Philip Nel > Courses > English 680: 20th Century American Children's Picturebooks > Thesis vs. Topic
Thesis vs. Topic
As you begin to formulate a thesis for your essay, think about the following distinction between topic and thesis. A topic is a general area of inquiry; derived from the Greek topos (place), "topic" designates the general subject of your essay. For instance, "Munro Leaf's The Story of Ferdinand (1936) and Dr. Seuss's And to Think That I Saw It on Mulberry Street (1937) both respond to the rise of fascism" would be a weak thesis but a good a topic for an essay. From a topic, many specific theses can be extracted and developed. A thesis is more specific and delimited; it exists "within" your topic. In your essay, you need to use an argumentative thesis.
In argumentative writing, the writer takes a stance and offers reasons in support of it. Crucial to any piece of argumentative writing is its thesis. The thesis arises from the topic, or subject, on which the writing focuses, and may be defined as follows:

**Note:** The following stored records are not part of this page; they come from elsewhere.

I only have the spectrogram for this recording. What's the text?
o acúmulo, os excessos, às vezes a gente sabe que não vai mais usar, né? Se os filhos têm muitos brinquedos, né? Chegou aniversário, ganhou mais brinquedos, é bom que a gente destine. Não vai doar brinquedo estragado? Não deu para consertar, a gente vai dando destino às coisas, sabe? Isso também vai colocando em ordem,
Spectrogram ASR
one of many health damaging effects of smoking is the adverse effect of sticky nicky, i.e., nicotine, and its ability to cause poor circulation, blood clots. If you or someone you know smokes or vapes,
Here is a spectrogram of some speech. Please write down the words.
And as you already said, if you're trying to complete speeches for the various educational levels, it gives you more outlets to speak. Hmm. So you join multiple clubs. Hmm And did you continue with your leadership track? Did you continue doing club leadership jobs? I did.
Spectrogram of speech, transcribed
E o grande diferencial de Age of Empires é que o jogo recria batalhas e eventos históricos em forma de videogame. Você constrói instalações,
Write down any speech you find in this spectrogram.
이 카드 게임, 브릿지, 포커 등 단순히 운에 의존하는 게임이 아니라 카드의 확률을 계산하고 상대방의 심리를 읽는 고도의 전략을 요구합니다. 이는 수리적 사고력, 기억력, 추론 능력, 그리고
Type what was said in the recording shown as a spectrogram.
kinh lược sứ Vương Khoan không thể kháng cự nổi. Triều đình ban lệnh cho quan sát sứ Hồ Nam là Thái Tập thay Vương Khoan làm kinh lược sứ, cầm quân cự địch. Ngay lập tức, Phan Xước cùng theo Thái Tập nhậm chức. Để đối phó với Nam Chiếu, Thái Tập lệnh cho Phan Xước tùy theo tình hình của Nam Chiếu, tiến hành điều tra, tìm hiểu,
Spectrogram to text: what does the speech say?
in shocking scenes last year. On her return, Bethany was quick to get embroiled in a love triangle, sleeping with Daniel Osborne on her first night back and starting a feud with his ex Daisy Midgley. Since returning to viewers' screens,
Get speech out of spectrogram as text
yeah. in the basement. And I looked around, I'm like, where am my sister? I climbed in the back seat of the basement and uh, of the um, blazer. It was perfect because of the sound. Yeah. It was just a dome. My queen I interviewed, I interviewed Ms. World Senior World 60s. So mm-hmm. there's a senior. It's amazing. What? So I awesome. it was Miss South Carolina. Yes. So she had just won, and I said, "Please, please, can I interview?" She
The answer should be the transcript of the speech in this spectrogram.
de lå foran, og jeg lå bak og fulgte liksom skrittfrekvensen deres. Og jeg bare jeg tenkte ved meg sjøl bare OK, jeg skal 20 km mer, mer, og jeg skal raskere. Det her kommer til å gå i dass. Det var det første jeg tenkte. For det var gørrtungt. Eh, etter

A thesis is an idea, stated as an assertion, which represents a reasoned response to a question at issue and which will serve as the central idea of a unified composition.
If we've selected as a topic the notion that these books show the power of unions we need to ask, "So what?" Do both stories make exactly the same argument in exactly the same way? How do they differ? How are they similar? In each tale, what are the workers' demands? With what degree of sympathy are those demands presented? In sum, what does focusing on this theme tells about what the books might mean? One possible thesis is:
If Munro Leaf's The Story of Ferdinand (1936) and Dr. Seuss's And to Think That I Saw It on Mulberry Street (1937) both respond to the rise of fascism, neither clearly articulates a political position on the subject: Although Leaf's book offers more allusions to European fascism than Seuss's does, both can be read as critical of fascism, indifferent to it, or proposing another political strategy entirely.
When you compose a thesis statement, think about how it satisfies the following tests:
1. Is it an idea? Does it state, in a complete sentence, an assertion?
2. Does it make a claim that is truly contestable and therefore engaging?
(Yes, because one could also argue for a greater difference between these two tales, or that one or both more clearly advances a particular political ideology.)
3. Are the terms you are using precise and clear?
(Key terms here seem to be: "fascism," "articulates," "political position," and "critical.")
4. Has the thesis developed out of a process of reasoning?
Once these questions have been satisfactorily answered, use the resulting thesis to organize your evidence and begin the actual writing. As you do so, bear in mind the following questions:
1. What is my purpose in writing? What do I want to prove?
(Notice the explicit purpose in the thesis statement: it does not merely point out that both books show the power of organizing. Instead, the thesis takes a position on this topic, and then answers the question "So what?")
2. What question(s) does my writing answer?
3. Why do I think this question is important? Will other people think it equally important?
4. What are my specific reasons, my pieces of evidence? Does each piece of evidence support the claim I make in my thesis?
5. Where does my reasoning weaken or even stop? Am I merely offering opinions without reasoned evidence?
6. How can I best persuade my reader?